/---
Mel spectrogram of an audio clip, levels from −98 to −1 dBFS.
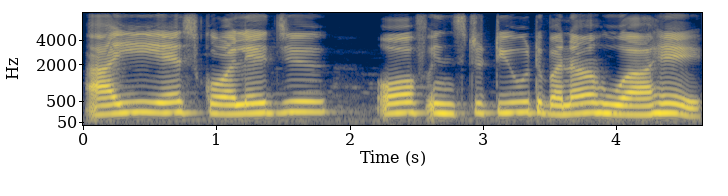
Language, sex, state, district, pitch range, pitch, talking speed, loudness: Hindi, female, Madhya Pradesh, Bhopal, 210-235 Hz, 225 Hz, 90 wpm, -11 LUFS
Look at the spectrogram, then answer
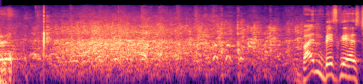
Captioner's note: laughter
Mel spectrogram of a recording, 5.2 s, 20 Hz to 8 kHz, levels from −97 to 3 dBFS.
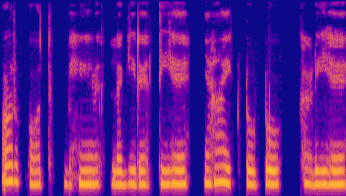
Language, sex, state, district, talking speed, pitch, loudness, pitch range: Hindi, female, Bihar, Lakhisarai, 125 wpm, 205 Hz, -20 LUFS, 205-215 Hz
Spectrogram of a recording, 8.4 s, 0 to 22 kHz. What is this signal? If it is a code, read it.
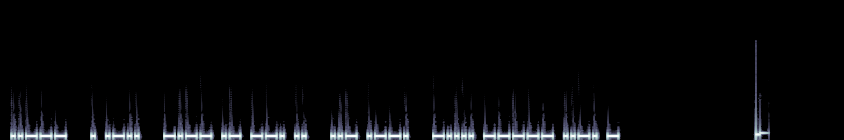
Morse code, heard as a keyed tone, about 33 wpm, 700 Hz. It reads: 2 EL YAGI UP 60FT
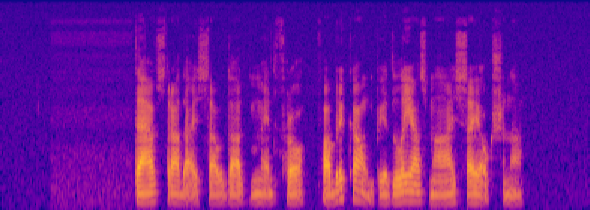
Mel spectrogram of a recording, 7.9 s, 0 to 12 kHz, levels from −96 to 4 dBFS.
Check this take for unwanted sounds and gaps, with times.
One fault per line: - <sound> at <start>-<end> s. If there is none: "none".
none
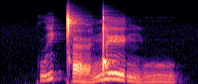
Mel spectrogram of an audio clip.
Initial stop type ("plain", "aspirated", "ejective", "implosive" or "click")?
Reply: plain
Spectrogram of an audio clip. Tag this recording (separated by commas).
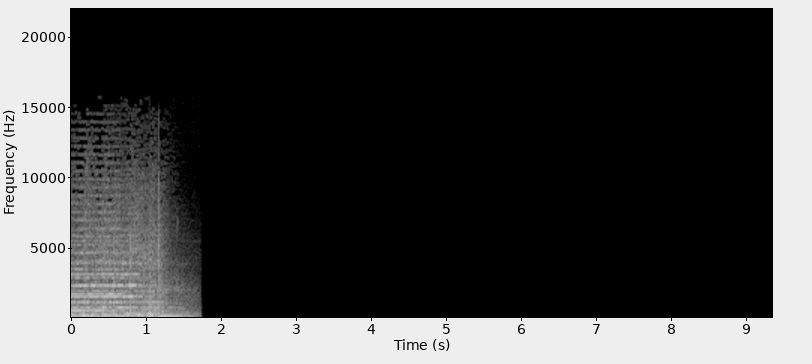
Music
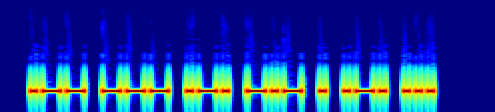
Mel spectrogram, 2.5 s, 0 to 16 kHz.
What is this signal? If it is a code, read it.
Morse code, heard as a keyed tone, about 40 wpm, 700 Hz. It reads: WORKERS
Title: ES:S Suffix - Top 100 Words with Base Words 40wpm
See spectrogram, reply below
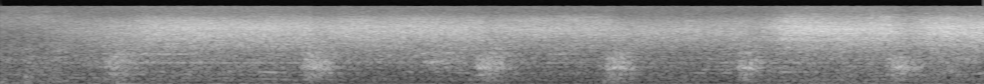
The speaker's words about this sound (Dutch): Als je die locomotief ziet, jongen, dat is echt een monster. Echt gigantisch groot.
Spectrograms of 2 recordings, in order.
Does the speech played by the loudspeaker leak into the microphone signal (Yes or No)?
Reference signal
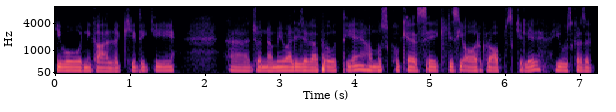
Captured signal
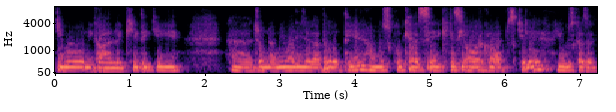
Yes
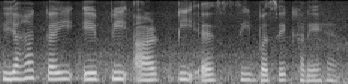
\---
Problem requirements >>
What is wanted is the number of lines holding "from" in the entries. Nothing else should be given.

Result >>
3